→ **EXERCISE DESCRIPTION**
Find the line with "Mel spectrogram, left" in the entries below, then output every line from it down to the line with "Is this accent", exactly and with no pictures.

[Stored records]
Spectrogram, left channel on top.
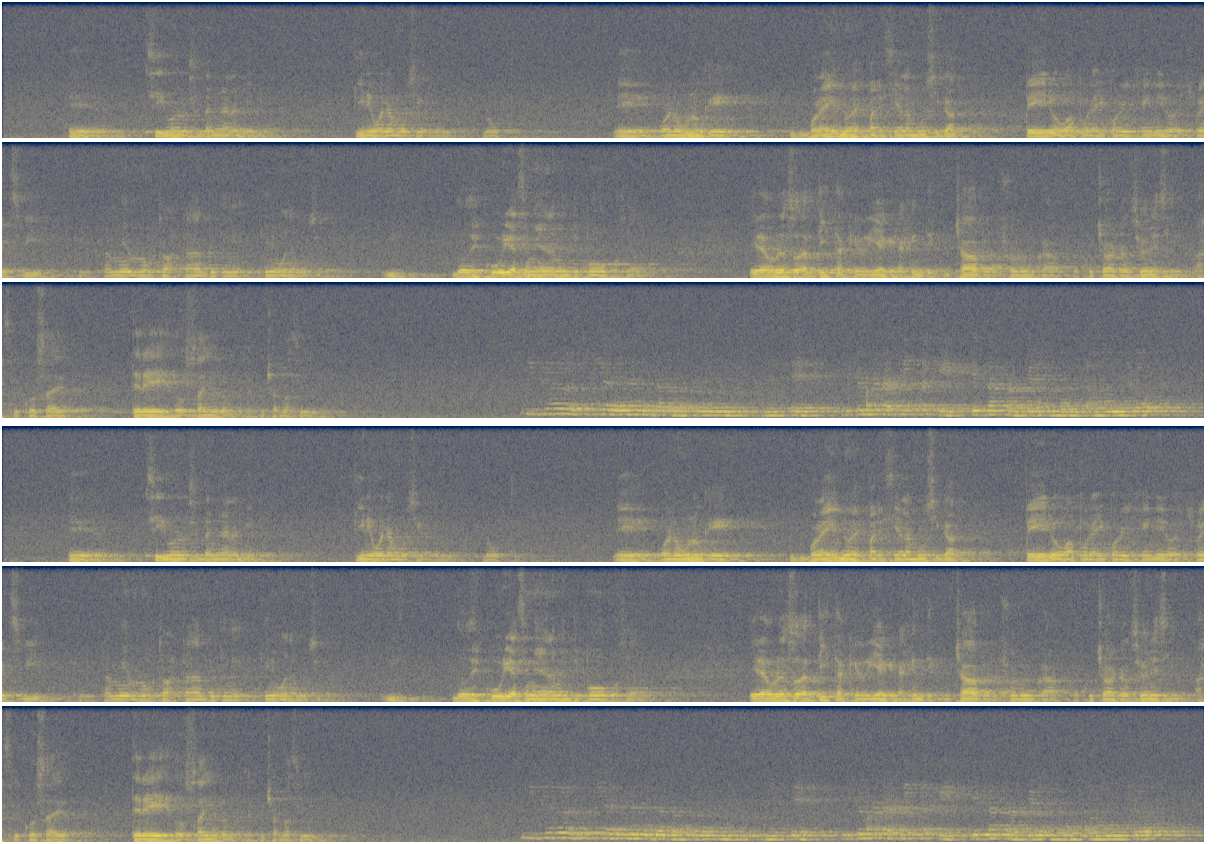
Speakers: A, in the centre; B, on the left.
A: Eh, sí, bueno, gana tiene, tiene buena música también, me gusta. Eh, bueno, uno que por ahí no es parecida a la música, pero va por ahí por el género, es Rels B, que también me gusta bastante, tiene, tiene buena música. Y lo descubrí hace medianamente poco, o sea, Era uno de esos artistas que veía que la gente escuchaba, pero yo nunca escuchaba canciones y hace cosa de tres, dos años lo empecé a escuchar más seguido.
B: Y yo de Rod Stewart alguna que otra canción me sé. Por ejemplo, un artista que ciertas canciones me gustan mucho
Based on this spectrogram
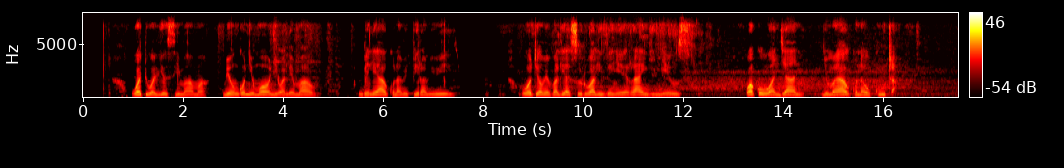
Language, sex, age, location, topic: Swahili, male, 18-24, Mombasa, education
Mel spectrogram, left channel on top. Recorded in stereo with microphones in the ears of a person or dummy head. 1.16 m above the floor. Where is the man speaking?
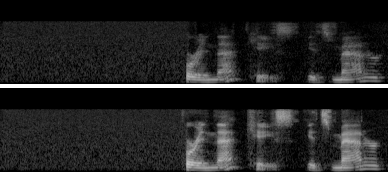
70° right (ahead or behind), 0.7 m.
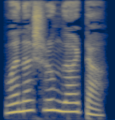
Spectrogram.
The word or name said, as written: ವನಶೃಂಗಾಟ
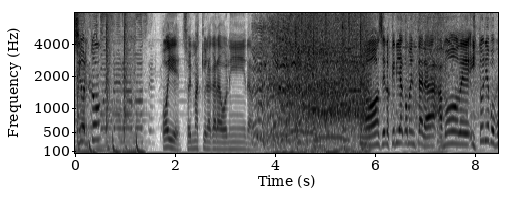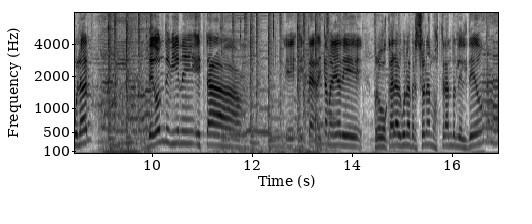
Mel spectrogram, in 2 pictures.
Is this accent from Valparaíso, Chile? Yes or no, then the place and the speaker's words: yes; Villa Alemana, Valparaíso, Chile; Yo soy de Villa Alemana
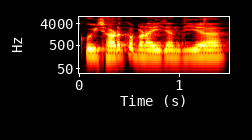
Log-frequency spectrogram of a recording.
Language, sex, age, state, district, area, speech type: Punjabi, male, 18-30, Punjab, Fatehgarh Sahib, rural, spontaneous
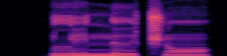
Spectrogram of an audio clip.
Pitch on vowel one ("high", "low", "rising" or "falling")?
high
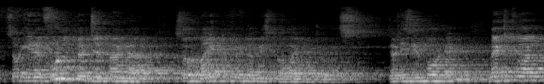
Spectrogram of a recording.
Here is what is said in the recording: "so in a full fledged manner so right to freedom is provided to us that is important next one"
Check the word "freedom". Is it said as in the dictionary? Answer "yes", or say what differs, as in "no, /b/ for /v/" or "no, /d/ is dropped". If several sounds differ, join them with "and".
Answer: no, /ɹ/ is dropped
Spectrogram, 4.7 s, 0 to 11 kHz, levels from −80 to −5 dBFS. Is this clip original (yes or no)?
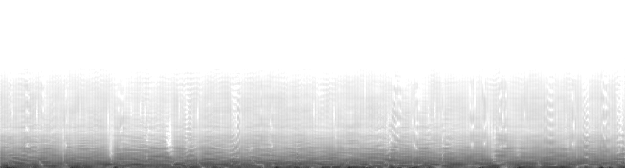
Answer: no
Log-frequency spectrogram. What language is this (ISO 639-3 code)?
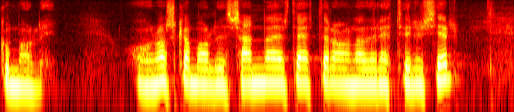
isl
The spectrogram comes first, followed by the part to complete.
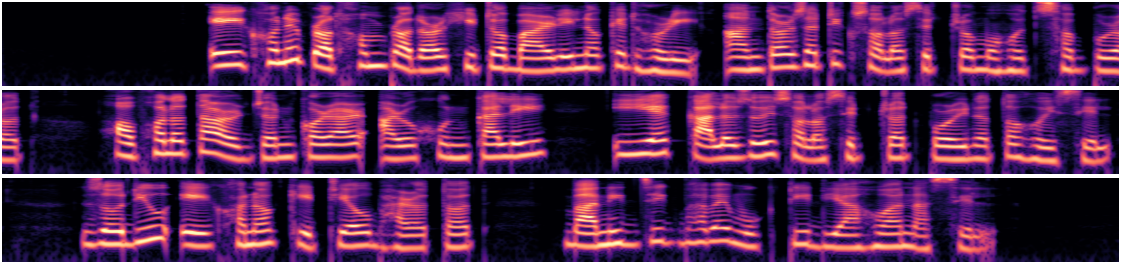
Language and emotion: Assamese, neutral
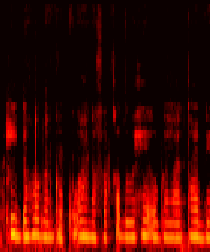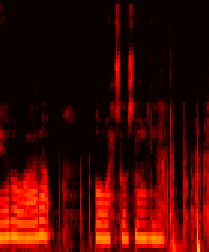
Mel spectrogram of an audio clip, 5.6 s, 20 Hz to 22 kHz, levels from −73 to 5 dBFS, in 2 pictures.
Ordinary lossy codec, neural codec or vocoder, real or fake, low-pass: none; codec, 44.1 kHz, 2.6 kbps, SNAC; fake; none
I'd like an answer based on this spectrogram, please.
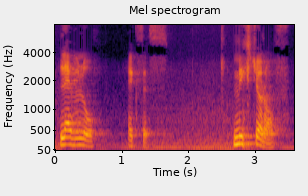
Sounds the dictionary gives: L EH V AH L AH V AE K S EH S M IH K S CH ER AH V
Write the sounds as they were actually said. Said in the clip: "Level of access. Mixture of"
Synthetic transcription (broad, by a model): L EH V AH L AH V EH K S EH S M IH K S CH ER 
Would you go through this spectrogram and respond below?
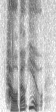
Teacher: It sounds like one long word. The T at the end of about often disappears or turns into a very light sound.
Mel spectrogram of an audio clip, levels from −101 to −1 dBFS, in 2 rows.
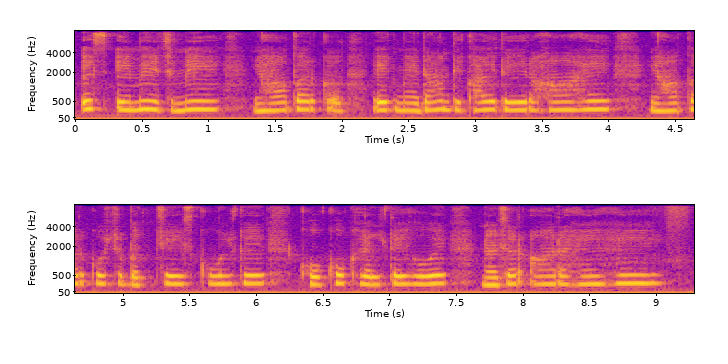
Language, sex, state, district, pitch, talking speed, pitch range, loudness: Hindi, female, Rajasthan, Jaipur, 235 Hz, 160 wpm, 230-250 Hz, -16 LUFS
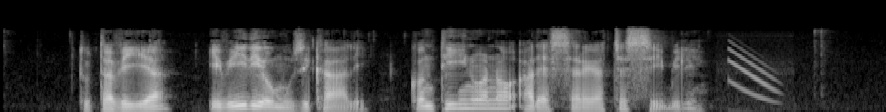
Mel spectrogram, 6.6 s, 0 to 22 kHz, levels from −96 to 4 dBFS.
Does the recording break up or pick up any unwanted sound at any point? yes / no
yes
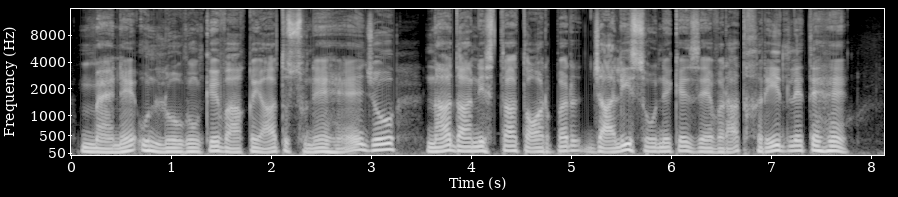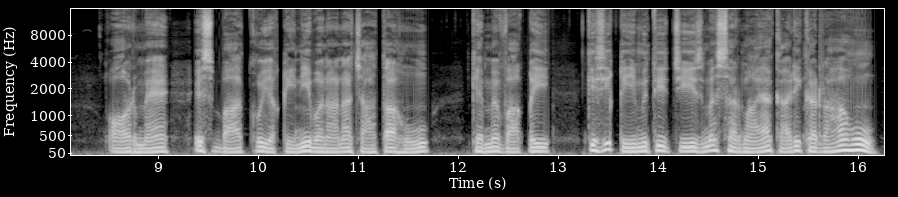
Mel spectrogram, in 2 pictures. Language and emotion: Urdu, fearful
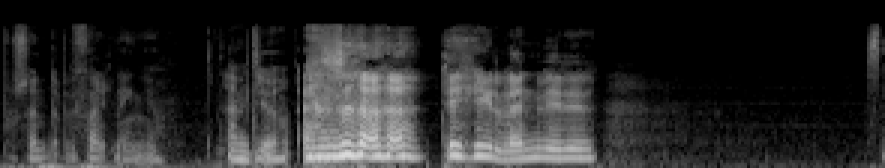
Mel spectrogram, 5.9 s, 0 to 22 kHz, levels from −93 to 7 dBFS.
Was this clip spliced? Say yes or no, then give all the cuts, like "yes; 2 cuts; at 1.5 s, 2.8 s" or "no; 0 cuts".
yes; 1 cut; at 1.7 s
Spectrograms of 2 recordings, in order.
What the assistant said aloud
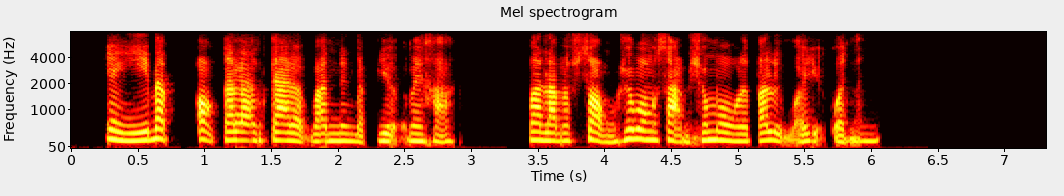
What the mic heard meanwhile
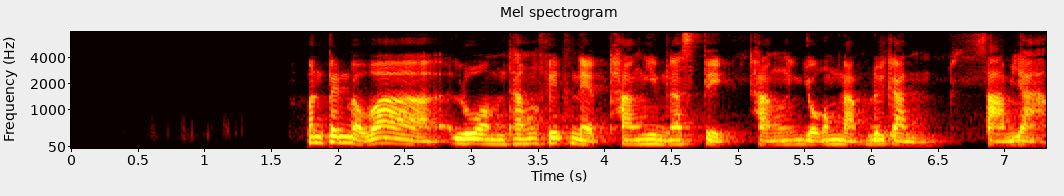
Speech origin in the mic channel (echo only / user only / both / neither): user only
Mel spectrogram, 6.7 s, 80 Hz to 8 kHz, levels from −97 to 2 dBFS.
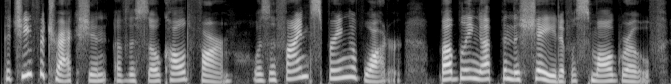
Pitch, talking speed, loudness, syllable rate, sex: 240 Hz, 195 wpm, -20 LUFS, 5.0 syllables/s, female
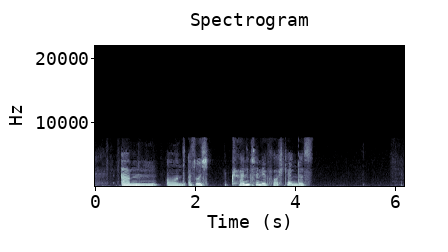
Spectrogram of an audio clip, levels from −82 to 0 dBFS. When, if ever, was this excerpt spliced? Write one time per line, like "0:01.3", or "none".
0:01.3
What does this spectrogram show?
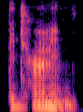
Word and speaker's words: determine: You can see mine with that silent E, it looks like mine, but we actually ignore that rule. Determine, it's a short I sound. I like to say short I.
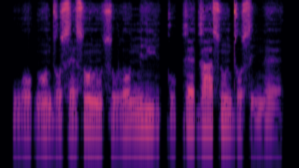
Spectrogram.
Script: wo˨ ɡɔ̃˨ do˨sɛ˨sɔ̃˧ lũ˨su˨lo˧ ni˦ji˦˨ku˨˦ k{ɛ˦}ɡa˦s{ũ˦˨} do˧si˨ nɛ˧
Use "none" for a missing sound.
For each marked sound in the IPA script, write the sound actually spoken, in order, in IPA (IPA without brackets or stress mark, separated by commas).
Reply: ɛ˦, ũ˦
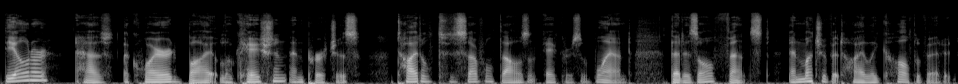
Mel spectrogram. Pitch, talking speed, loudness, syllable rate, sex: 110 Hz, 155 wpm, -23 LUFS, 5.2 syllables/s, male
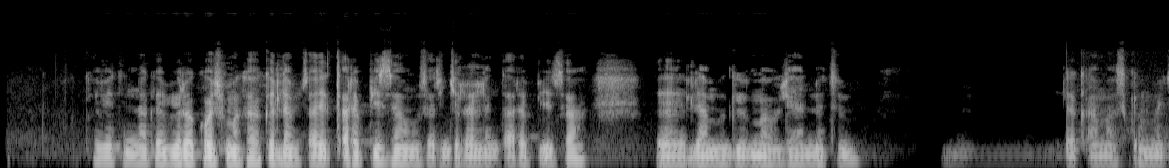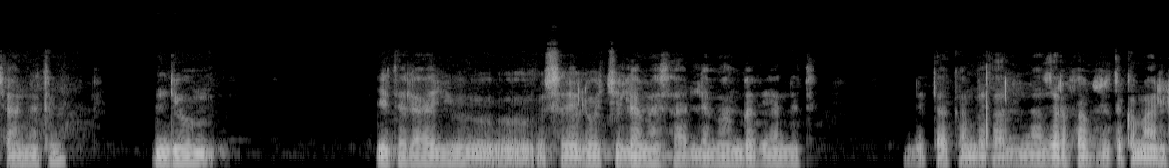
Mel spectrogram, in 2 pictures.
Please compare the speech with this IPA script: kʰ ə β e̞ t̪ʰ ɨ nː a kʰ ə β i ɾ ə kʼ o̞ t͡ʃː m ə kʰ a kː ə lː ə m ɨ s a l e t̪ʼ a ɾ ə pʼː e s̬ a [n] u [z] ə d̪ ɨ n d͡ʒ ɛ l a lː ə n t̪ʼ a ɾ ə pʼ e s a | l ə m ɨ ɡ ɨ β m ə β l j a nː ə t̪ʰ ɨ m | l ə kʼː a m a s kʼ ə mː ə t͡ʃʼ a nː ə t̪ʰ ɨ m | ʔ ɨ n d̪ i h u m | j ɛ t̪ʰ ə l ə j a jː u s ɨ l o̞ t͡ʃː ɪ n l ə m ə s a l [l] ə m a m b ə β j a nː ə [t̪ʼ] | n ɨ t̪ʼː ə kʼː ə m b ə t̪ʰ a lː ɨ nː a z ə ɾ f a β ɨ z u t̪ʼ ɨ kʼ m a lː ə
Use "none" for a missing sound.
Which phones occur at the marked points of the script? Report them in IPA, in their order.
m, s, l, t̪

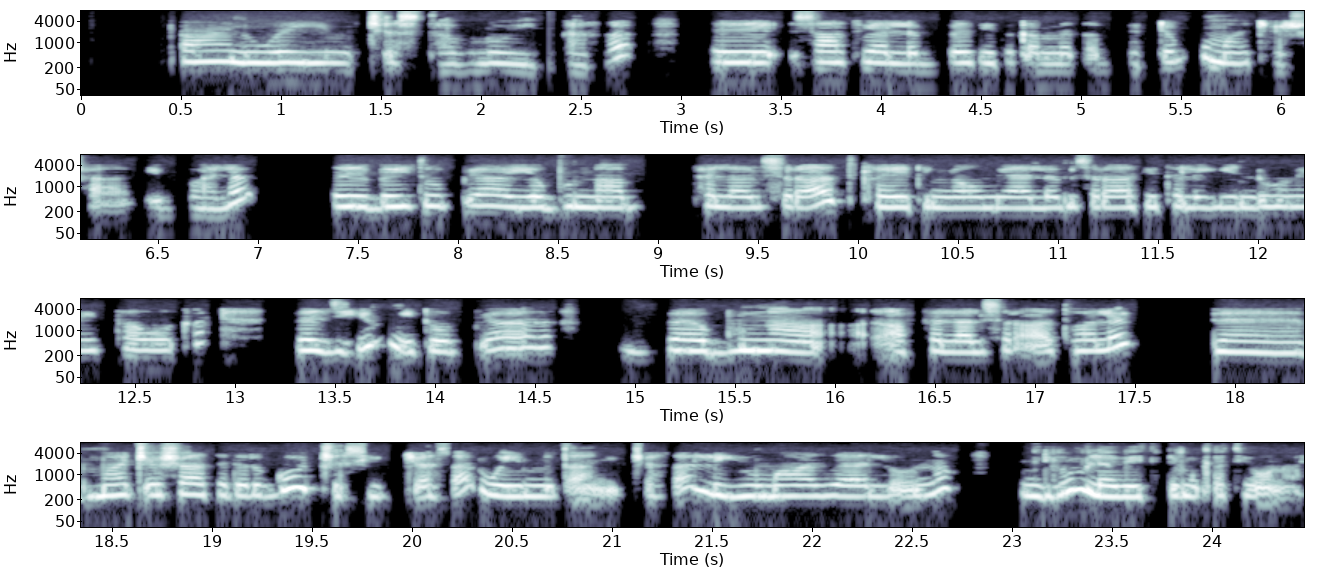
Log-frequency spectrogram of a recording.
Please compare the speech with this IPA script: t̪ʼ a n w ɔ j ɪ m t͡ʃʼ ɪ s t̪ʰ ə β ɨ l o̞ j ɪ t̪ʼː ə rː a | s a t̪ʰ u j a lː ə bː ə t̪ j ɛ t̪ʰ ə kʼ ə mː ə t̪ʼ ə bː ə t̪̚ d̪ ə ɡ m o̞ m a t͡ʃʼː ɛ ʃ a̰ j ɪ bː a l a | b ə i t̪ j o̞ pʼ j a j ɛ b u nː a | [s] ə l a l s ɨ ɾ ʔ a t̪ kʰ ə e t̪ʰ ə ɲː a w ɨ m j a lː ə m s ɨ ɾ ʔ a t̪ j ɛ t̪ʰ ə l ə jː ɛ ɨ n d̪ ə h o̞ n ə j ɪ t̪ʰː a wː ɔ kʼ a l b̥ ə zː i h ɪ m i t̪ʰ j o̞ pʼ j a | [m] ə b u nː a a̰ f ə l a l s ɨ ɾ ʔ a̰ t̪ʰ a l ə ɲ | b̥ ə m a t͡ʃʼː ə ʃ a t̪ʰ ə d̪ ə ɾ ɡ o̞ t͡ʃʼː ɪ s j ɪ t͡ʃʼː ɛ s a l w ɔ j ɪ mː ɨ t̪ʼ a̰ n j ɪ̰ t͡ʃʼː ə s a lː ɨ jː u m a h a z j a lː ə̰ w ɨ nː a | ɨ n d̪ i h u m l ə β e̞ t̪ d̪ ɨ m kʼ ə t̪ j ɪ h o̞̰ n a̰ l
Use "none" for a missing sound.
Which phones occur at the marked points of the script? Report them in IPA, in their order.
f, b

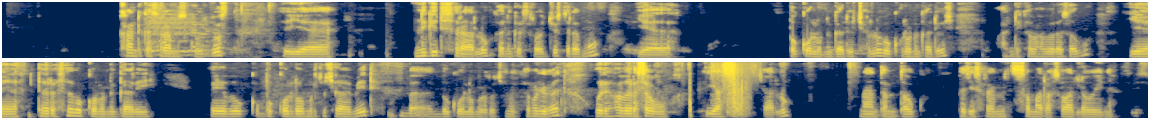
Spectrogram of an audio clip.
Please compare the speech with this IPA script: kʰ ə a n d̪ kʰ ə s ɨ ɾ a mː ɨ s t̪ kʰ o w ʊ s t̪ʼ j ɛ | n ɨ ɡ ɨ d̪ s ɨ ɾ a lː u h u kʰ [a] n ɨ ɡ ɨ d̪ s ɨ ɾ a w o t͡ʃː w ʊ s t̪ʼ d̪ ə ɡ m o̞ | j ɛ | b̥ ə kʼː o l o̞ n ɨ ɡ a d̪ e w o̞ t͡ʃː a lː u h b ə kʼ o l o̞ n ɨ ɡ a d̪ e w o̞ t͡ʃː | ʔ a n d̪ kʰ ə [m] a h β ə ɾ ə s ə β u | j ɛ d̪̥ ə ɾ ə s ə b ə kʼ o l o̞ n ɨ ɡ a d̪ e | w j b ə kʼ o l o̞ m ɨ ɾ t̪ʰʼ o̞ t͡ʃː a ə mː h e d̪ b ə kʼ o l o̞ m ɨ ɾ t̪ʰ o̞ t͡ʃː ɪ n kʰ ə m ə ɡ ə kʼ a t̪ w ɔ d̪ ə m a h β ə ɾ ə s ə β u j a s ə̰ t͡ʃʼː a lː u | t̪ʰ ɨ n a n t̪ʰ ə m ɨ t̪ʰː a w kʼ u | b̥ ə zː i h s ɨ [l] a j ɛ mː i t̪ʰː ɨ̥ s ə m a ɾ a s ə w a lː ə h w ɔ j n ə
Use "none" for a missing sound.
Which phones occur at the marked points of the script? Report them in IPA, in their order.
ə, m, ɾ

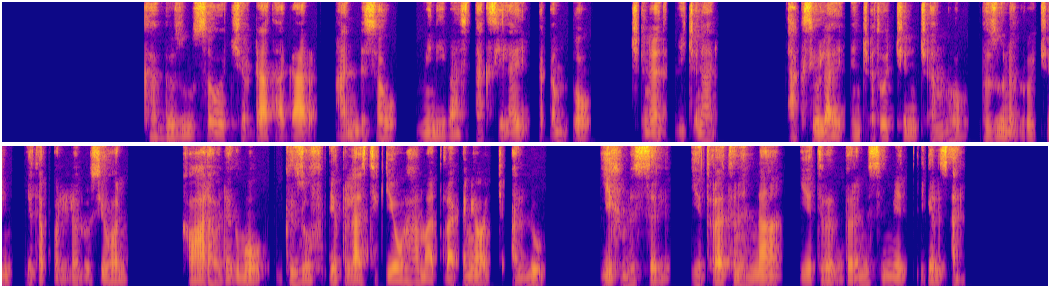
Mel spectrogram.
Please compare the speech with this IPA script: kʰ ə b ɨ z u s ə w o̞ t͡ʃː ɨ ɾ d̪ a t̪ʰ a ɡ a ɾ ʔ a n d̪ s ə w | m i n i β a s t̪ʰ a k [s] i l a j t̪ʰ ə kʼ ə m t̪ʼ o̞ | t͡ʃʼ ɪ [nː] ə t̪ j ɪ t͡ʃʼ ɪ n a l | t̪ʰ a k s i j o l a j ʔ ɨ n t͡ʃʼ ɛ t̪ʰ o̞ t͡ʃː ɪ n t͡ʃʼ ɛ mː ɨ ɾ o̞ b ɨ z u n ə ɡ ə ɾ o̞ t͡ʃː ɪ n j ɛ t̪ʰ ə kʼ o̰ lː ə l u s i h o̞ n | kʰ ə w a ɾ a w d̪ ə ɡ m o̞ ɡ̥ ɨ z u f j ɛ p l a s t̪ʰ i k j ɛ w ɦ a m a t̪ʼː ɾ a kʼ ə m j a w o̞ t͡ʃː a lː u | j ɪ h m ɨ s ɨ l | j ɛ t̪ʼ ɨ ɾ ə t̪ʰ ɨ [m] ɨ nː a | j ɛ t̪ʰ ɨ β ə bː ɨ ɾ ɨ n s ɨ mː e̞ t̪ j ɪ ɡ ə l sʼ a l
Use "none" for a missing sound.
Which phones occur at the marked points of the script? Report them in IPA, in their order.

→ **RESPONSE**
Mel spectrogram, left channel on top. Recorded in stereo with microphones in the ears of a person or dummy head. 1.16 m above the floor. Where is the man speaking?
70° right (ahead or behind), 0.7 m.
Spectrogram.
The word or name said, as written: ವನಶೃಂಗಾಟ
Mel spectrogram, in 2 pictures.
Is this accent from Valparaíso, Chile? Yes or no, then the place and the speaker's words: yes; Villa Alemana, Valparaíso, Chile; Yo soy de Villa Alemana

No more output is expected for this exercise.